SALEMBURG — With a small group of students at Lakewood High School, Extension Agent Lethia Lee and Career Adviser Summerlyn Faircloth talked about famous people who overcame the challenges of teenage parenthood.
One of them included Maya Angelou, who went on to becoming a world-famous poet. The adult educators want those young parents to be successful in their future endeavors too. The Sampson County Cooperative Extension is continuing to help teenage parents through the “Table for Two” program, which teaches how to deal with pregnancy and being a parent. Participants receive resources, including those teaching proper nutrition for babies. Also, self-esteem is taught during the class.
Along with other teens involved, Brittany Bennett, a 17-year-old junior, enjoyed listening to the experiences of participants and cooking tips for her child. The majority of people in the program like Bennett are mothers, but fathers such as Allen Goodrich, an 18-year-old senior, benefit as well.
“It kind of taught me more things that would be more healthier (when my child) eats, how to cook it and how to prepare,” Goodrich said.
Junior Michelle Ramirez, 17, said it was also helpful when it came to opening up about being a teen parent.
“The program has been very helpful to me and it helped me open up more,” Ramirez said. “It helped me collaborate with other students, teen moms and dads that also had babies.”
Lakewood is one of few schools in Sampson County using the Table for Two resource for students. Sessions were previously held at Lakewood High School. Its curriculum is under the Expanded Food and Nutrition Education Program, which is a federally-funded program through Cooperative Extension. At the conclusion of the program, awards and 12-hour certificates from North Carolina State University and North Carolina Agricultural and Technical State University, were awarded to the students in Table for Two.
“After being here at Lakewood, I feel that it’s a program that’s really needed within the school system,” Lee said. “They have food and nutrition and parenting classes, but we go a little bit deeper and talk about the baby.”
Also, Lee said it gives the students confidence about being in a school environment and not being secluded.
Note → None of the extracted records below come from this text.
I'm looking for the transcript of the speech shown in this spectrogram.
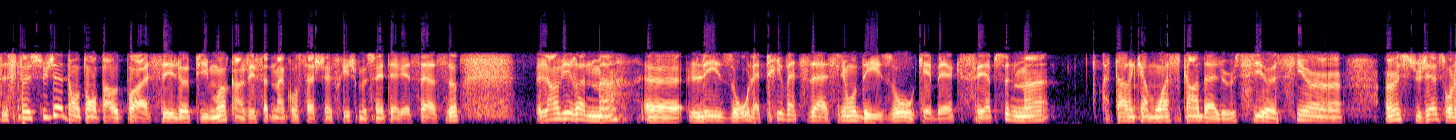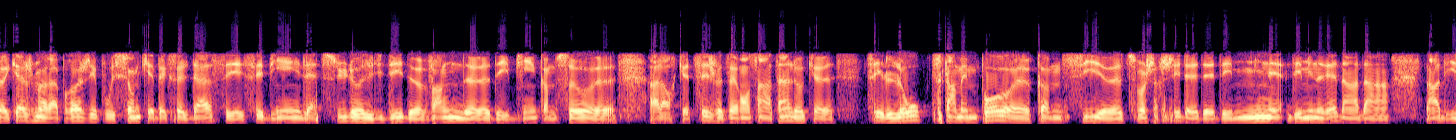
C'est c'est un sujet dont on parle pas assez, là. Puis moi, quand j'ai fait ma course à chefferie, je me suis intéressé à ça. L'environnement, euh, les eaux, la privatisation des eaux au Québec, c'est absolument tant qu'à moi, scandaleux. Si, euh, si un, un sujet sur lequel je me rapproche des positions de Québec solidaire, c'est, c'est bien là-dessus, là, l'idée de vendre euh, des biens comme ça, euh, alors que, tu sais, je veux dire, on s'entend là que, tu sais, l'eau, c'est quand même pas euh, comme si euh, tu vas chercher de- de- des, minerais, des minerais dans, dans, dans des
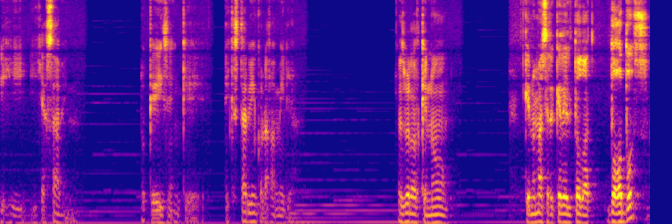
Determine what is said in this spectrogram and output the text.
Y, ya saben lo que dicen, que hay que estar bien con la familia. Es verdad que no, que no me acerqué del todo a todos,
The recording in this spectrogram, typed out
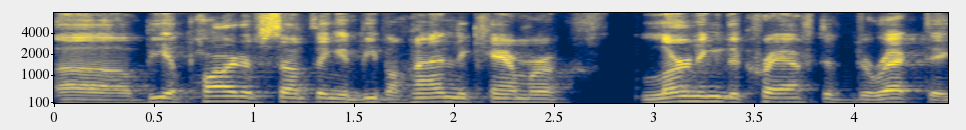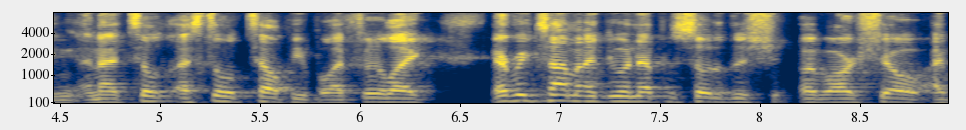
uh, be a part of something and be behind the camera, learning the craft of directing. And I tell I still tell people I feel like every time I do an episode of this of our show, I,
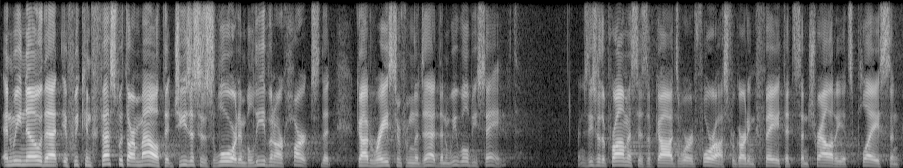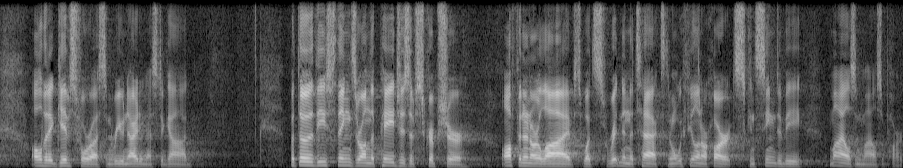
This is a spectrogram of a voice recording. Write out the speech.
And we know that if we confess with our mouth that Jesus is Lord and believe in our hearts that God raised him from the dead, then we will be saved. Friends, these are the promises of God's word for us regarding faith, its centrality, its place, and all that it gives for us in reuniting us to God. But though these things are on the pages of Scripture, often in our lives, what's written in the text and what we feel in our hearts can seem to be miles and miles apart.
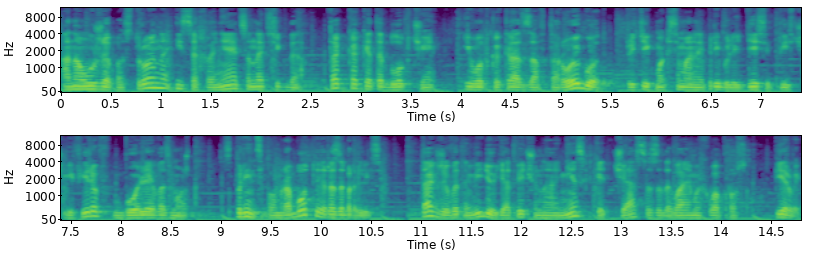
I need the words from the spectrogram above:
она уже построена и сохраняется навсегда, так как это блокчейн. И вот как раз за второй год прийти к максимальной прибыли 10 тысяч эфиров более возможно. С принципом работы разобрались. Также в этом видео я отвечу на несколько часто задаваемых вопросов. Первый.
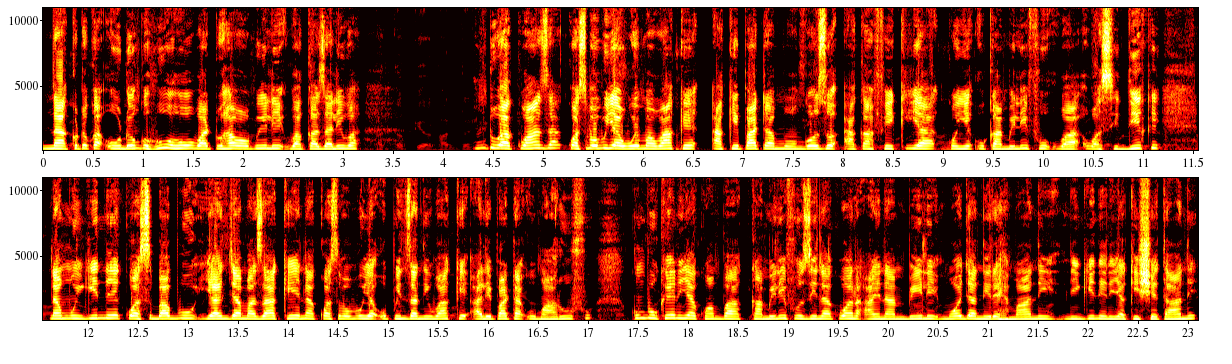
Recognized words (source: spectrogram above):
na kutoka udongo huo huo watu hawa wawili wakazaliwa. Mtu wa kwanza kwa sababu ya uwema wake akipata mwongozo akafikia kwenye ukamilifu wa wasidiki na mwingine kwa sababu ya njama zake na kwa sababu ya upinzani wake alipata umaarufu. Kumbukeni ya kwamba kamilifu zinakuwa na aina mbili. Moja ni rehmani nyingine ni ya kishetani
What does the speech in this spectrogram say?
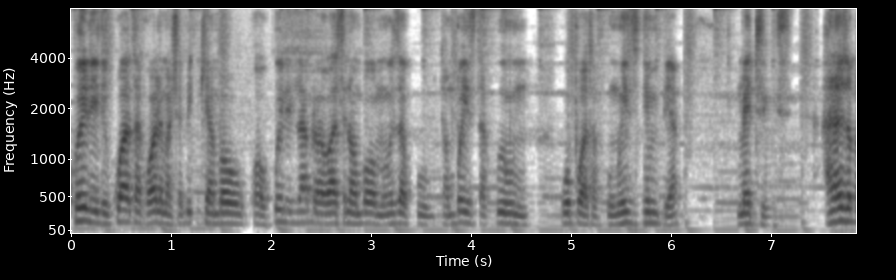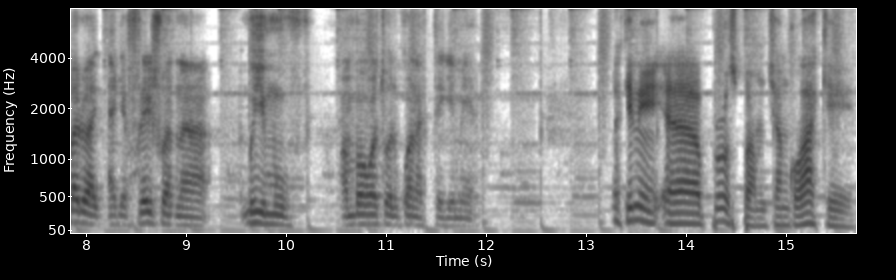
kweli ilikuwa hata kwa wale mashabiki ambao kwa ukweli labda Arsenal ambao wameweza kutambua hizi takwimu uwepo wa takwimu hizi mpya anaweza bado hajafurahishwa na hii move ambao watu walikuwa wanategemea. Lakini uh, Prosper mchango wake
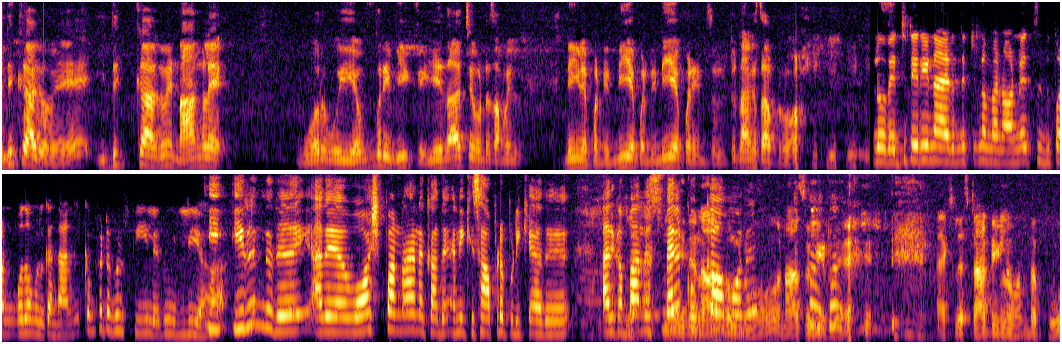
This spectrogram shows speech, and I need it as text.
இதுக்காகவே இதுக்காகவே நாங்களே ஒரு எவ்ரி வீக் ஏதாச்சும் ஒன்று சமையல் நீங்களே பண்ணி நீயே பண்ணி நீயே பண்ணின்னு சொல்லிட்டு நாங்கள் சாப்பிடுவோம். இவ்வளோ வெஜிடேரியனா இருந்துட்டு நம்ம நான்வெஜ் இது பண்ணும்போது உங்களுக்கு அந்த அன்கம்ஃபர்டபுள் ஃபீல் எதுவும் இல்லையா? இருந்தது. அதை வாஷ் பண்ணா எனக்கு அது அன்னைக்கு சாப்பிட பிடிக்காது. அதுக்கப்புறம் அந்த ஸ்மெல் குக் நான் ஆகும்போது சொல்றோம் நான் சொல்லிடுறேன். ஆக்சுவலாக ஸ்டார்டிங்கில் வந்தப்போ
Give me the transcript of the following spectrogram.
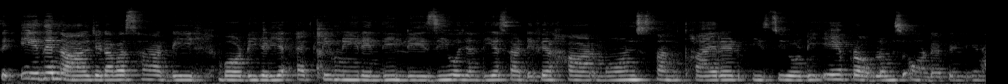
ਤੇ ਇਹਦੇ ਨਾਲ ਜਿਹੜਾ ਵਾ ਸਾਡੀ ਬਾਡੀ ਜਿਹੜੀ ਹੈ ਐਕਟਿਵ ਨਹੀਂ ਰਹਿੰਦੀ ਲੇਜ਼ੀ ਹੋ ਜਾਂਦੀ ਹੈ ਸਾਡੇ ਫਿਰ ਹਾਰਮੋਨਸ ਸਾਨੂੰ ਥਾਇਰਾਇਡ ਪੀਸੀਓਡੀ ਇਹ ਪ੍ਰੋਬਲਮਸ ਆਉਂਦੇ ਪੈਂਦੀਆਂ ਨੇ।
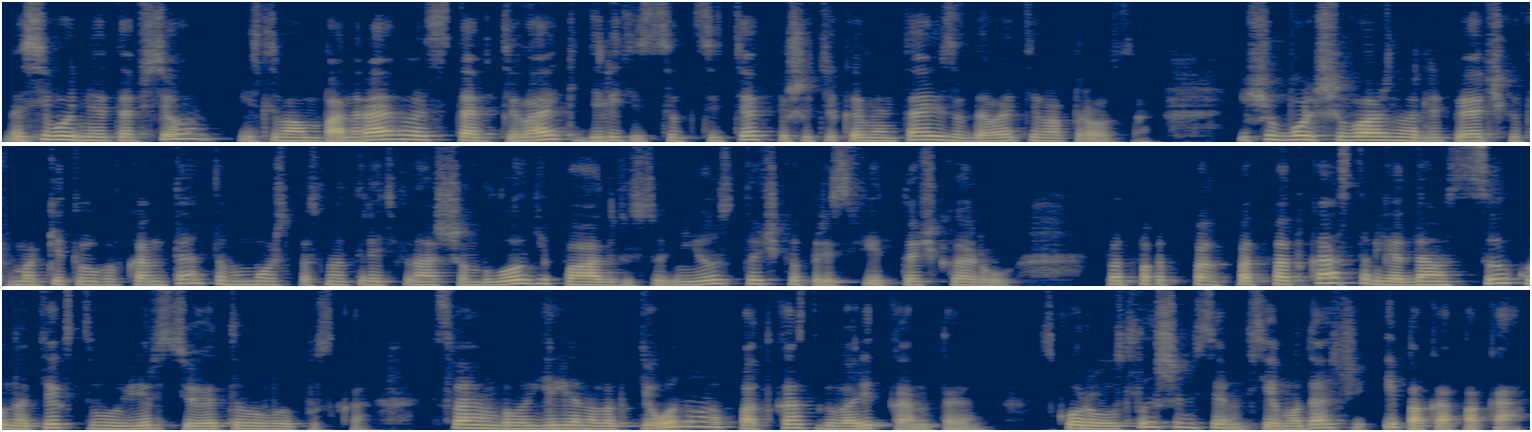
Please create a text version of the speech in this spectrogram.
На сегодня это все. Если вам понравилось, ставьте лайки, делитесь в соцсетях, пишите комментарии, задавайте вопросы. Еще больше важного для пиарщиков и маркетологов контента вы можете посмотреть в нашем блоге по адресу news.pressfit.ru. Под, под, под подкастом я дам ссылку на текстовую версию этого выпуска. С вами была Елена Локтионова, подкаст «Говорит контент». Скоро услышимся, всем удачи и пока-пока.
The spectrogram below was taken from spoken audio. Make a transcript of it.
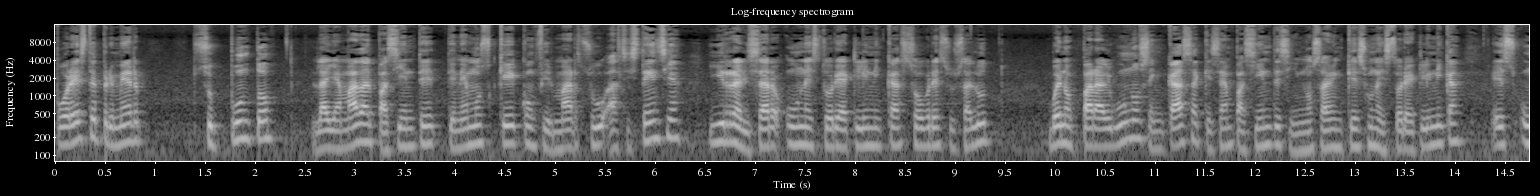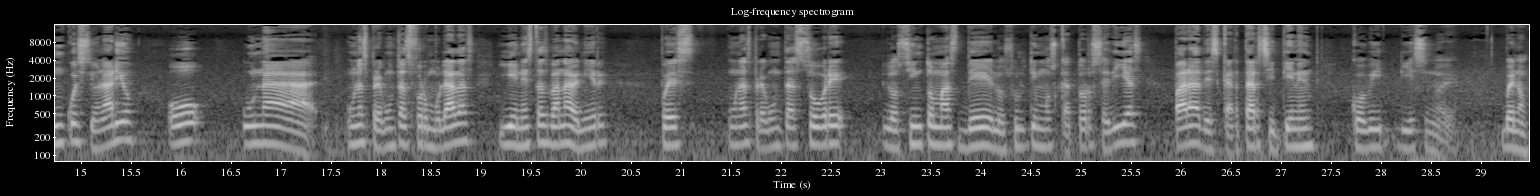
Por este primer subpunto la llamada al paciente tenemos que confirmar su asistencia y realizar una historia clínica sobre su salud. Bueno, para algunos en casa que sean pacientes y no saben qué es una historia clínica, es un cuestionario o una, unas preguntas formuladas y en estas van a venir pues unas preguntas sobre los síntomas de los últimos 14 días para descartar si tienen COVID-19. Bueno,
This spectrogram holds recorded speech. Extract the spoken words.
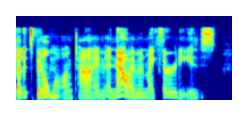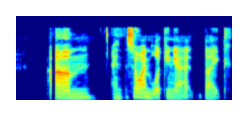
but it's been Mhm. a long time. And now I'm in my 30s. Um, and so I'm looking at like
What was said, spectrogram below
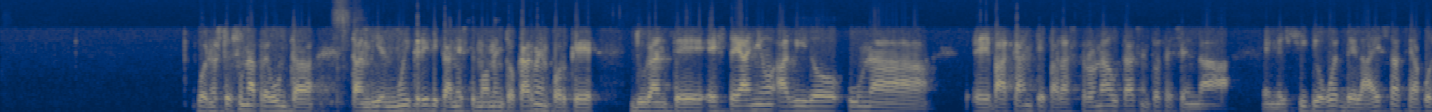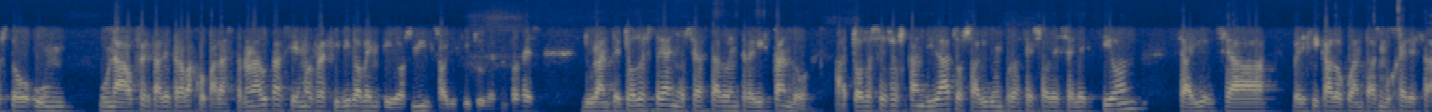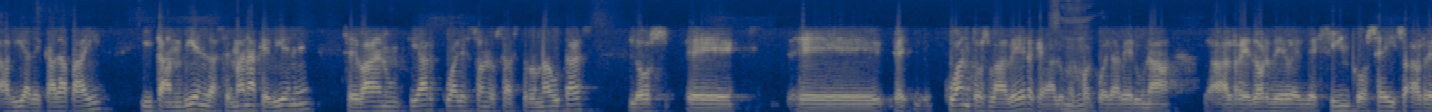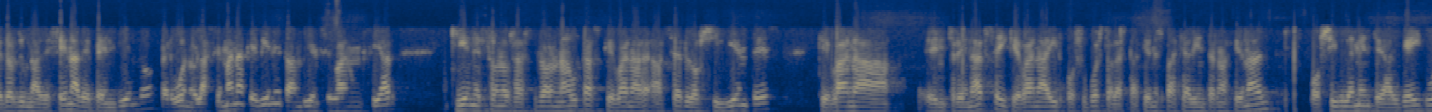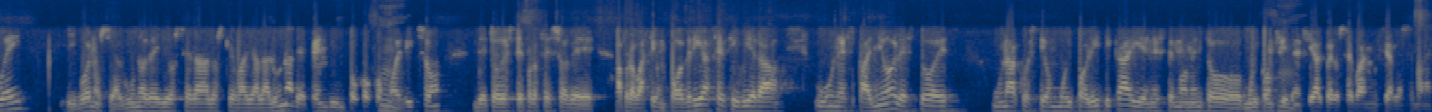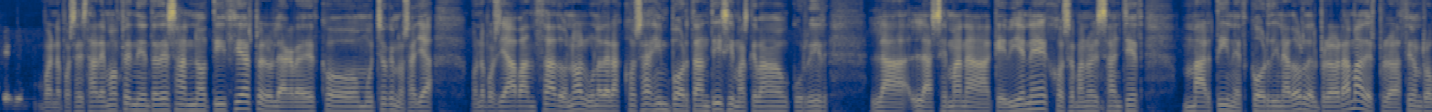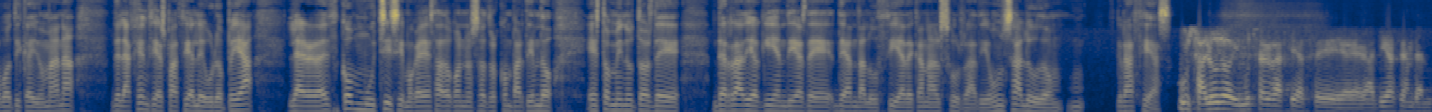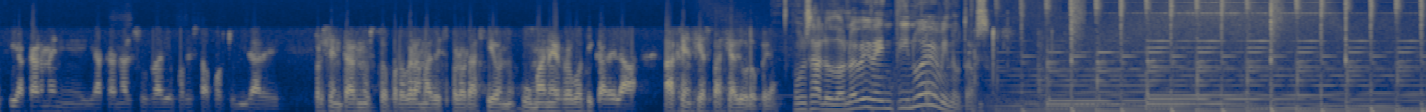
Bueno, esto es una pregunta también muy crítica en este momento, Carmen, porque durante este año ha habido una eh, vacante para astronautas, entonces en, la, en el sitio web de la ESA se ha puesto un, una oferta de trabajo para astronautas y hemos recibido 22.000 solicitudes. Entonces, durante todo este año se ha estado entrevistando a todos esos candidatos, ha habido un proceso de selección, se ha, verificado cuántas mujeres había de cada país y también la semana que viene se va a anunciar cuáles son los astronautas, los eh, eh, cuántos va a haber, que a lo mejor puede haber una alrededor de, de, cinco, seis, alrededor de una decena, dependiendo. Pero bueno, la semana que viene también se va a anunciar quiénes son los astronautas que van a, ser los siguientes, que van a entrenarse y que van a ir, por supuesto, a la Estación Espacial Internacional, posiblemente al Gateway, y bueno, si alguno de ellos será los que vaya a la Luna, depende un poco, como hmm. he dicho, de todo este proceso de aprobación. Podría ser que hubiera un español, esto es una cuestión muy política y en este momento muy confidencial, mm. pero se va a anunciar la semana que viene. Bueno, pues estaremos pendientes de esas noticias, pero le agradezco mucho que nos haya, bueno, pues ya avanzado, ¿no? Algunas de las cosas importantísimas que van a ocurrir la, la semana que viene. José Manuel Sánchez Martínez, coordinador del programa de exploración robótica y humana de la Agencia Espacial Europea. Le agradezco muchísimo que haya estado con nosotros compartiendo estos minutos de, radio aquí en Días de, de Andalucía, de Canal Sur Radio. Un saludo. Gracias. Un saludo y muchas gracias eh, a Días de Andalucía, Carmen, y a Canal Sur Radio por esta oportunidad de presentar nuestro programa de exploración humana y robótica de la Agencia Espacial Europea. Un saludo, 9 y 29 minutos.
“They know they’re different and not the same as other students,” Lee said about parenthood. “They have children, so they have to think of ways to do things that the other children don’t.”
Guidance Counselor Cynthia Wood was instrumental in bringing the program to the school and working with Lee. Faircloth said Lakewood was very excited about working with the Cooperative Extension.
“I think it’s very beneficial for them,” Faircloth said. “They’re young and they’re still children themselves.”
She added that one of the advantages of Table for Two is the instruction, motivation for success and assistance.
“So many children that become young parents, it consumes them to point where they quit school,” Faircloth said. “I want to commend the kids that are still at school and knowing that it’s so important for their children.”
Less than a dozen students at Lakewood High School are pregnant or teen parents. Faircloth said the amount may be a little more if male student numbers are included. Seven students finished the program.
“The kids who stay in school really do try and I’m really proud of them,” Faircloth said.
Despite the challenges, Ramirez stressed that it’s possible to be successful.
“You can get really far in life with a baby because he’ll be your number one and the reason you haven’t given up on everything,” Ramirez said.
Reach Chase Jordan at 910-249-4617. Follow us on Twitter at @SampsonInd and like us on Facebook.